I have spent the past 35 years pursuing this field approach in general relativity on the way that quantum mechanics emerges as a mathematical approximation for an entirely different field theory of matter–a theory rooted in Einstein's theory of general relativity–both mathematically and conceptually. I have found, in this research program, that the generally covariant theory of matter, that quantum mechanics emerges from, as a linear approximation, is a field theory of inertia. I have found that this is an essential ingredient in any unified theory because not only does general relativity logically imply that we must unify the forces of nature, representing the actions of matter on other matter, it also implies that we must include the reaction of the latter to the former, in a truly closed system. It is an ingredient in a unified field theory that Einstein and Schrodinger did not yet consider in rigorous terms, as I did, yet an ingredient that I feel is essential to complete the theory.
I have written two monographs that summarize my research program (until 1986): General Relativity and Matter (Reidel, 1982) and Quantum Mechanics from General Relativity (Reidel, 1986). A nonmathematical discussion of the meaning of relativity theory was presented in my book, Relativity In Our Time (Taylor&Francis, 1993).
I would welcome any discussion on this subject (whether or not argumentative) in this medium of communication. I can be reached via the Contact page.
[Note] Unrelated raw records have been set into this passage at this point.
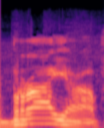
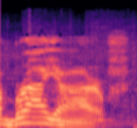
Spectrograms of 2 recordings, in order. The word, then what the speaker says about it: Briargh: Eh, la, palabra se pronuncia de la siguiente manera: Briar. – Así que se me dijeron así, porque un true viking me recañó dice que eso no se pronuncia así. o sea, la palabra se llama Briar.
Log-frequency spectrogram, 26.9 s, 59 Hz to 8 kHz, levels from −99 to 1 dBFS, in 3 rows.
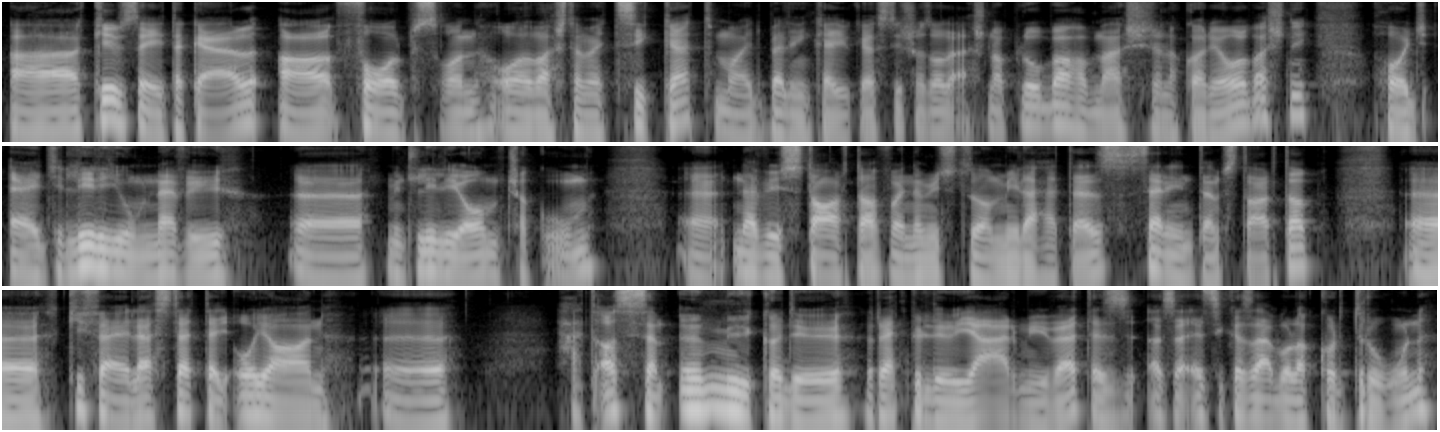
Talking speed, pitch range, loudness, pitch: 115 wpm, 80-100 Hz, -30 LUFS, 85 Hz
I strongly beleive that it is essential to resolve this problem of the dichotomy between the quantum and relativity theories before we can make any genuine progress in physics. I beleive that, if I haven't made any major mistakes, I have taken several positive steps toward this goal in my research program. Other approaches to resolve this problem, equally rigorous (both logically and mathematically) should also be considered seriously. But pretending that the problem does not exist does not help us to make real progress in physics!